Controversy concerning the movement arose in 1999 when, in a public meeting, de Ruiter's wife confronted him after learning that he was involved with two daughters of a devotee who had invested into the organisation. The sisters, themselves followers of de Ruiter, would later sue him in court for support.[13][14][6]

Further controversy has arisen in 2014 after the death of one of de Ruiter's female followers under mysterious circumstances and in 2017, after de Ruiter publicly admitted that he had had sex with a number of his female followers. He has referred to this as the Calling.[15][16]

Jasun Horsley's 2017 book Dark Oasis: A Self-Made Messiah Unveiled examines de Ruiter's life and teachings in critical and skeptical terms.[17]



  • The Intelligence of Love: Manifesting Your Being In This World, Dragon Hill Publishing Ltd, 2015 ISBN 978-0-994882-00-4 (PB)
  • Unveiling Reality, Oasis Edmonton Publishing, 1999 ISBN 978-1894538008 (PB)

Audio CDs[edit]
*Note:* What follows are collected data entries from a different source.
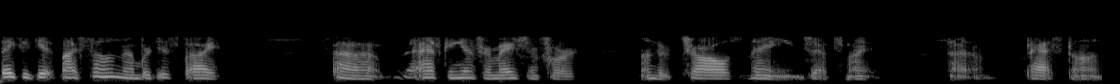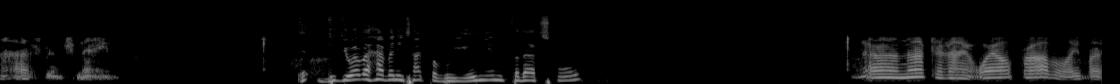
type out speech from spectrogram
they could get my phone number just by uh, asking information for under Charles Maines. That's my uh, passed on husband's name. Did you ever have any type of reunion for that school? Uh, not that I, well, probably, but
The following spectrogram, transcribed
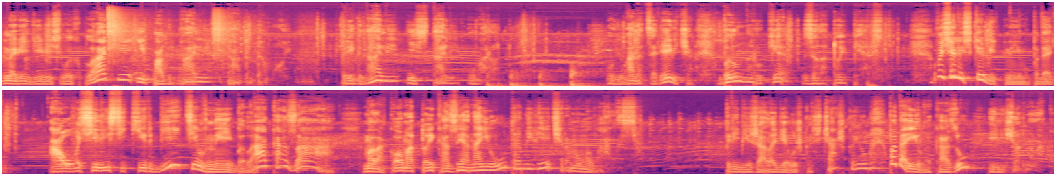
нарядились в их платье и погнали стадо домой пригнали и стали у ворот. У Ивана Царевича был на руке золотой перстень. Василиса Кирбитина ему подарил. А у Василисы Кирбитевны была коза. Молоком от той козы она и утром, и вечером умывалась. Прибежала девушка с чашкою, подоила козу и несет молоко.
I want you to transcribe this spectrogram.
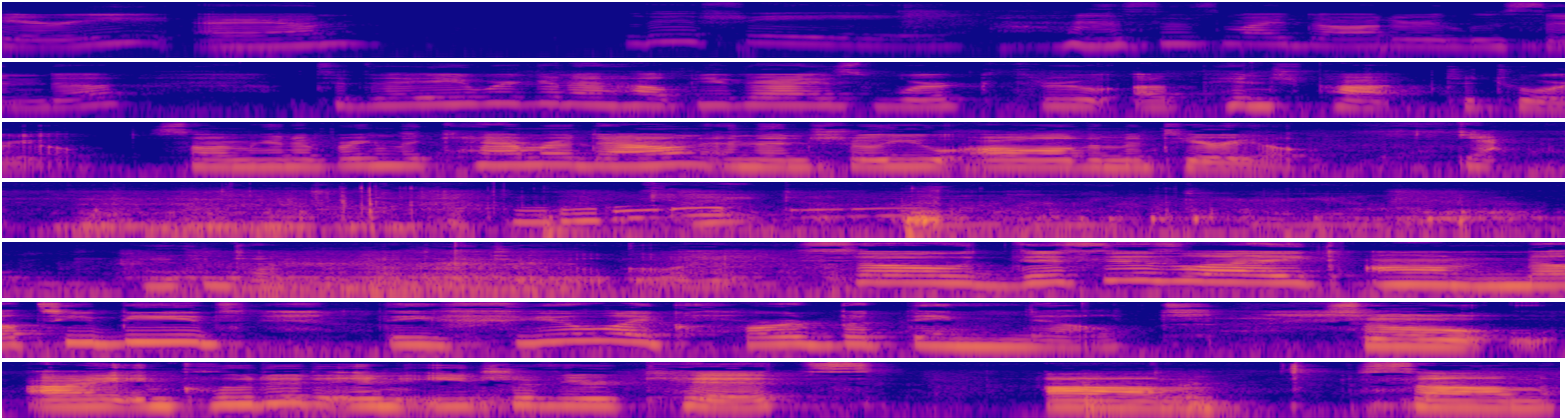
Carrie and Lucy. this is my daughter Lucinda. Today we're going to help you guys work through a pinch pot tutorial. So I'm going to bring the camera down and then show you all the material. Yeah. You can tell me about the material, go ahead. So this is like um, melty beads. They feel like hard, but they melt. So I included in each of your kits um, some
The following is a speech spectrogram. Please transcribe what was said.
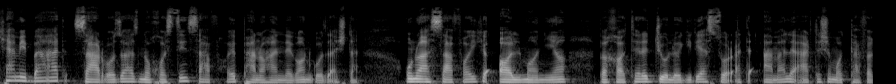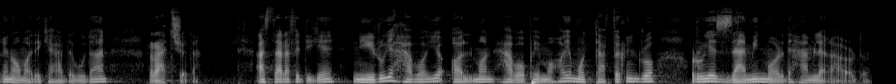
کمی بعد سربازا از نخستین صفهای پناهندگان گذشتند اونو از صفهایی که آلمانیا به خاطر جلوگیری از سرعت عمل ارتش متفقین آماده کرده بودند رد شدند از طرف دیگه نیروی هوایی آلمان هواپیماهای متفقین رو روی زمین مورد حمله قرار داد.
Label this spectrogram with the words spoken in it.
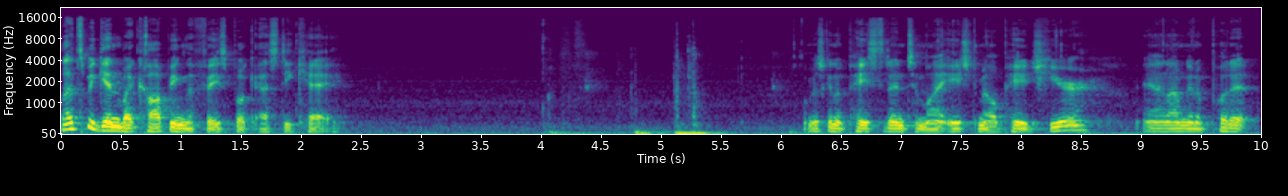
Let's begin by copying the Facebook SDK. I'm just going to paste it into my HTML page here, and I'm going to put it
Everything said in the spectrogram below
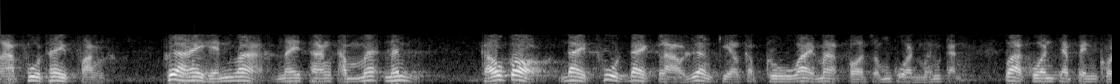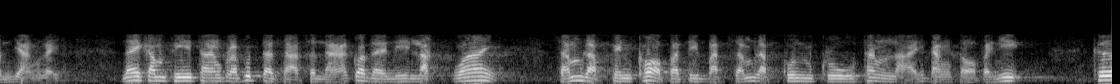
มาพูดให้ฟัง เพื่อให้เห็นว่าในทางธรรมะนั้นเขาก็ได้พูดได้กล่าวเรื่องเกี่ยวกับครูไหว้มากพอสมควรเหมือนกัน ว่าควรจะเป็นคนอย่างไร ในคำพีร์ทางพระพุทธศาสนาก็ได้มีหลักไว้ สำหรับเป็นข้อปฏิบัติสำหรับคุณครูทั้งหลายดังต่อไปนี้ คือ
  1. ^ a b c d e Marvelly, Paula (2003). Teachers of One Living Advaita. New Age Books. p. 138. ISBN 978-8178221441.
  2. ^ a b c d e f Brummelman, Neils. "Honesty is the Best Policy". John de Ruiter Website. Translation of an interview with John de Ruiter (originally published October 2010 in the magazine Paravisie). Retrieved 17 January 2017.
  3. ^ Christi, Nicolya (2011). 2012: A Clarion Call: Your Soul's Purpose in Conscious Evolution. Rochester, Vt.: Bear & Co. p. 207. ISBN 978-1-59143-129-9.
  4. ^ a b Parker, John W. (2000). Dialogues with emerging spiritual teachers (1st ed.). Fort Collins, Colo.: Sagewood Press. p. 43. ISBN 0-9703659-0-X.
  5. ^ de Ruiter, John. "The Official Website of John de Ruiter". Retrieved 7 September 2012.
  6. ^ a b Hutchinson, Brian (2013). "When lovers turn litigants: Edmonton sisters sue spiritual leader for support". National Post. Retrieved 2016-06-27.
  7. ^ a b Eaves, Elisabeth (8 November 2006). "Leadership 101: Be Quiet". Forbes. Archived from the original on 23 January 2013. Retrieved 21 August 2012.
  8. ^ a b Dann, G. Elijah (2007). Leaving fundamentalism : personal stories. Waterloo, Ont.: Wilfrid Laurier University Press. p. 93. ISBN 978-1-55458-026-2.
  9. ^ Polster, Kaya (2011). In Search of Freedom: A Memoir. p. 312. ISBN 978-1-4566-0605-3.
  10. ^ Smith, Ryan (17 November 2006). "Study reveals religious leader's silent secret". Folio. Retrieved 13 July 2012.
  11. ^ a b Willis Toms, Justine. "The Direct Route to Awakening with John de Ruiter". New Dimensions Radio. Archived from the original on 22 February 2013. Retrieved 25 July 2012.
  12. ^ Joosse, Paul (24 Nov 2006). "Silence, Charisma and Power: The Case of John de Ruiter". Journal of Contemporary Religion. 2006 (21:3): 355–371. doi:10.1080/13537900600926147.
  13. ^ a b Joosse, Paul (2011). "The Presentation of the Charismatic Self in Everyday Life: Reflections on a Canadian New Religious Movement". Sociology of Religion. 2012 (73:2): 174–199. doi:10.1093/socrel/srr045. Retrieved 27 June 2016.
  14. ^ Court of Queen’s Bench of Alberta Action no. 1603-0116-AC "Von Sass v De Ruiter", Edmonton, 07 October 2016. Retrieved on jan 2017.
  15. ^ "The Casualties of "Truth": Deconstructing John de Ruiter's Sexual "Calling"". Auticulture. 2017-04-11. Retrieved 2017-11-24.
  16. ^ "Are a spiritual leader's sexual relationships a calling or a dangerous abuse of power?". Globe & Mail. 2017-11-25. Retrieved 2017-11-25.
  17. ^ William Ramsey Investigates (2017-12-02), Dark Oasis A Self Made Messiah Unveiled, by Jasun Horsley, retrieved 2018-04-17

External links[edit]